━━━━━ Raw data
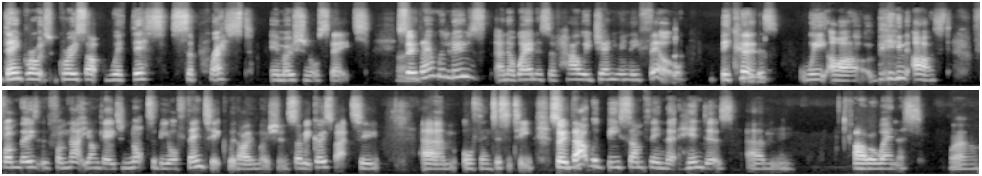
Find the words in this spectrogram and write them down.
then grows grows up with this suppressed emotional states. So then we lose an awareness of how we genuinely feel mm-hmm. because we are being asked from those from that young age not to be authentic with our emotions. So it goes back to um authenticity. So Mm. that would be something that hinders um our awareness. Wow.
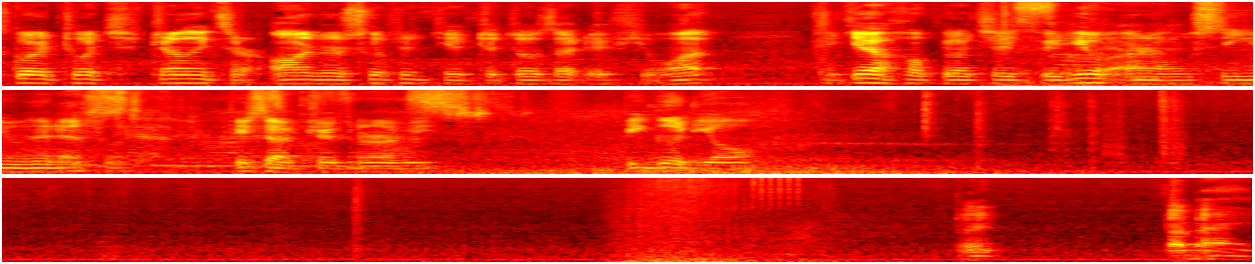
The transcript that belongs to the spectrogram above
Discord, Twitch, channel links are on the description. You can check those out if you want. And yeah, hope you enjoyed today's video, and I will see you in the next one. Peace out, Trigger Army. Be good, y'all. But, bye bye.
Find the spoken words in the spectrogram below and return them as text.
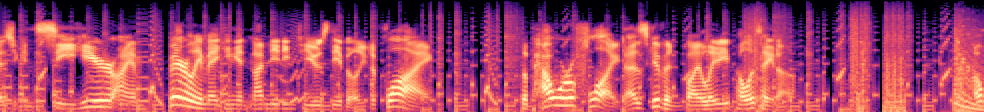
As you can see here, I am barely making it and I'm needing to use the ability to fly. The power of flight, as given by Lady Palutena. Oh.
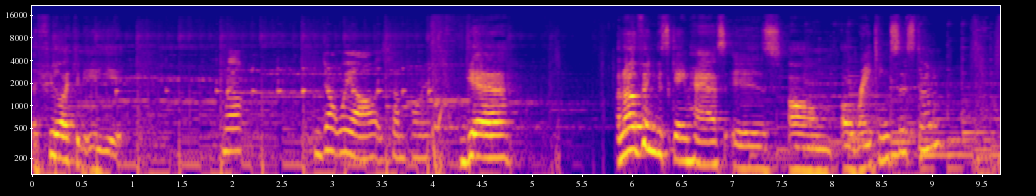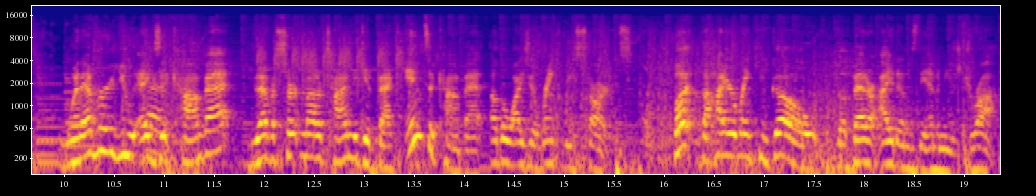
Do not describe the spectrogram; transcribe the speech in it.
I feel like an idiot. Well, don't we all at some point? Yeah. Another thing this game has is um, a ranking system. Whenever you exit combat, you have a certain amount of time to get back into combat, otherwise your rank restarts. But the higher rank you go, the better items the enemies drop.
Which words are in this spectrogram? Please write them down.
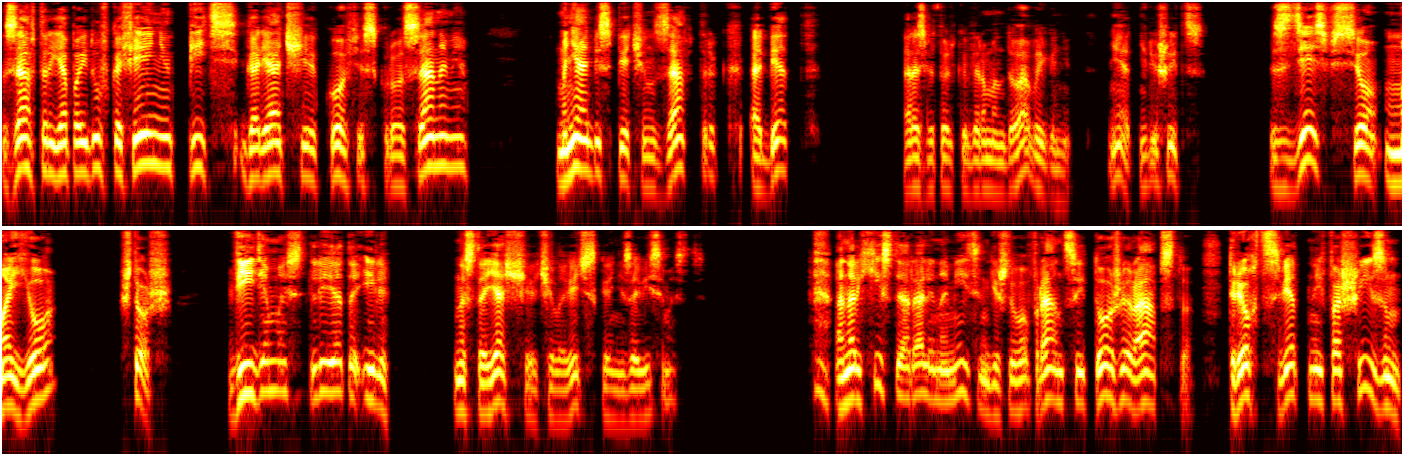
Завтра я пойду в кофейню пить горячее кофе с круассанами. Мне обеспечен завтрак, обед. Разве только Вермандуа выгонит? Нет, не решится. Здесь все мое. Что ж, видимость ли это или настоящая человеческая независимость? Анархисты орали на митинге, что во Франции тоже рабство, трехцветный фашизм,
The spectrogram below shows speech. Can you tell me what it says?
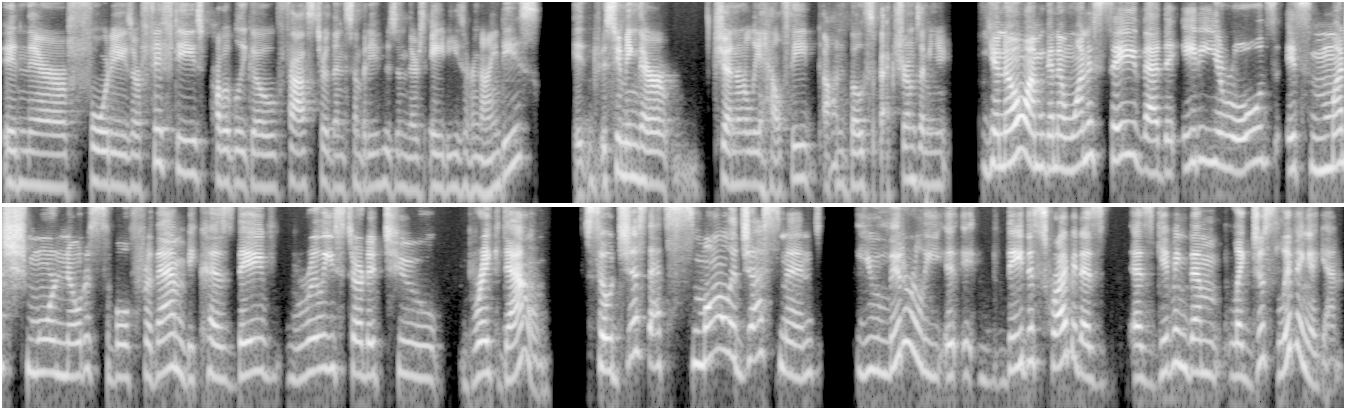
in their 40s or 50s, probably go faster than somebody who's in their 80s or 90s? It, assuming they're generally healthy on both spectrums. I mean, you know, I'm going to want to say that the 80 year olds, it's much more noticeable for them because they've really started to break down. So just that small adjustment, you literally, it, it, they describe it as, as giving them like just living again.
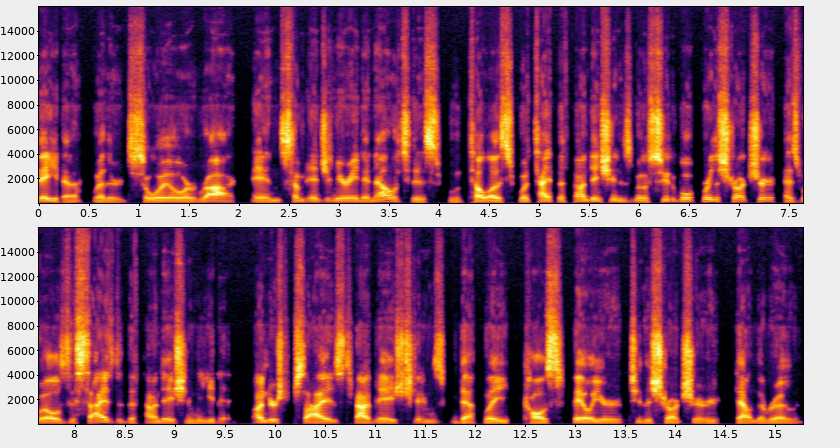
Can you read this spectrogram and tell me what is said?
data, whether it's soil or rock, and some engineering analysis will tell us what type of foundation is most suitable for the structure, as well as the size of the foundation needed. Undersized foundations definitely cause failure to the structure down the road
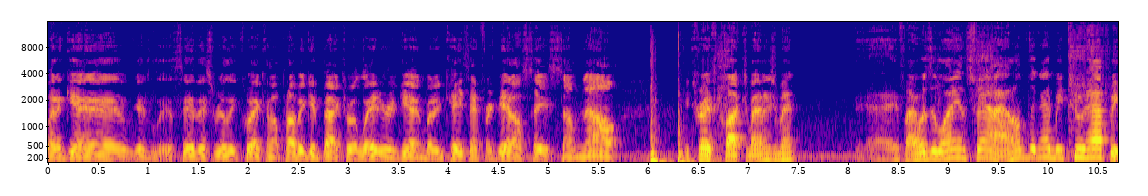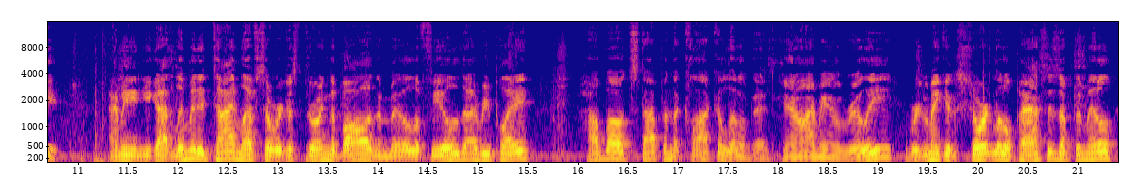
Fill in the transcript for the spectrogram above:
but again, I'll say this really quick, and I'll probably get back to it later again. But in case I forget, I'll say some now. Detroit's clock management. If I was a Lions fan, I don't think I'd be too happy. I mean, you got limited time left, so we're just throwing the ball in the middle of the field every play. How about stopping the clock a little bit? You know, I mean, really? We're making short little passes up the middle.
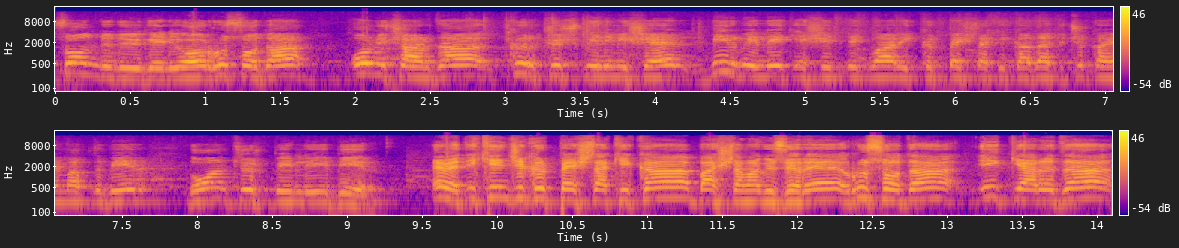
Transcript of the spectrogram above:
son düdüğü geliyor. Russo'da 13 Arda, 43 Billy Michel. Bir birlik eşitlik var ilk 45 dakikada. Küçük Kaymaklı 1, Doğan Türk Birliği 1. Evet ikinci 45 dakika başlamak üzere. Russo'da ilk yarıda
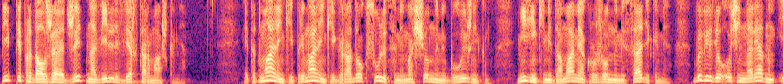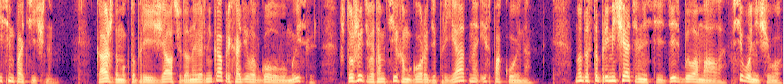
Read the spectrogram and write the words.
Пиппи продолжает жить на вилле вверх тормашками. Этот маленький, прималенький городок с улицами, мощенными булыжником, низенькими домами, окруженными садиками, выглядел очень нарядным и симпатичным. Каждому, кто приезжал сюда, наверняка приходила в голову мысль, что жить в этом тихом городе приятно и спокойно. Но достопримечательностей здесь было мало, всего ничего.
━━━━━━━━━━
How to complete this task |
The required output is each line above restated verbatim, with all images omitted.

Response box |
Find the words in this spectrogram and write them down.
then grows grows up with this suppressed emotional states. So then we lose an awareness of how we genuinely feel mm-hmm. because we are being asked from those from that young age not to be authentic with our emotions. So it goes back to um authenticity. So Mm. that would be something that hinders um our awareness. Wow.
The transcript that belongs to the spectrogram above
Discord, Twitch, channel links are on the description. You can check those out if you want. And yeah, hope you enjoyed today's video, and I will see you in the next one. Peace out, Trigger Army. Be good, y'all. But, bye bye.
Find the spoken words in the spectrogram below and return them as text.
As you can see here, I am barely making it and I'm needing to use the ability to fly. The power of flight, as given by Lady Palutena. Oh.
Do not describe the spectrogram; transcribe the speech in it.
I feel like an idiot. Well, don't we all at some point? Yeah. Another thing this game has is um, a ranking system. Whenever you exit combat, you have a certain amount of time to get back into combat, otherwise your rank restarts. But the higher rank you go, the better items the enemies drop.
Which words are in this spectrogram? Please write them down.
Завтра я пойду в кофейню пить горячее кофе с круассанами. Мне обеспечен завтрак, обед. Разве только Вермандуа выгонит? Нет, не решится. Здесь все мое. Что ж, видимость ли это или настоящая человеческая независимость? Анархисты орали на митинге, что во Франции тоже рабство, трехцветный фашизм,
The spectrogram below shows speech. Can you tell me what it says?
in their 40s or 50s, probably go faster than somebody who's in their 80s or 90s? It, assuming they're generally healthy on both spectrums. I mean, you know, I'm going to want to say that the 80 year olds, it's much more noticeable for them because they've really started to break down. So just that small adjustment, you literally, it, it, they describe it as, as giving them like just living again.
Can you read this spectrogram and tell me what is said?
data, whether it's soil or rock, and some engineering analysis will tell us what type of foundation is most suitable for the structure, as well as the size of the foundation needed. Undersized foundations definitely cause failure to the structure down the road
Fill in the transcript for the spectrogram above:
but again, I'll say this really quick, and I'll probably get back to it later again. But in case I forget, I'll say some now. Detroit's clock management. If I was a Lions fan, I don't think I'd be too happy. I mean, you got limited time left, so we're just throwing the ball in the middle of the field every play. How about stopping the clock a little bit? You know, I mean, really? We're making short little passes up the middle.
Transcript of the spectrogram above:
son düdüğü geliyor. Russo'da 13 Arda, 43 Billy Michel. Bir birlik eşitlik var ilk 45 dakikada. Küçük Kaymaklı 1, Doğan Türk Birliği 1. Evet ikinci 45 dakika başlamak üzere. Russo'da ilk yarıda
Read the spectrogram and write the words.
Пиппи продолжает жить на вилле вверх тормашками. Этот маленький, прималенький городок с улицами, мощенными булыжником, низенькими домами, окруженными садиками, выглядел очень нарядным и симпатичным. Каждому, кто приезжал сюда, наверняка приходила в голову мысль, что жить в этом тихом городе приятно и спокойно. Но достопримечательностей здесь было мало, всего ничего.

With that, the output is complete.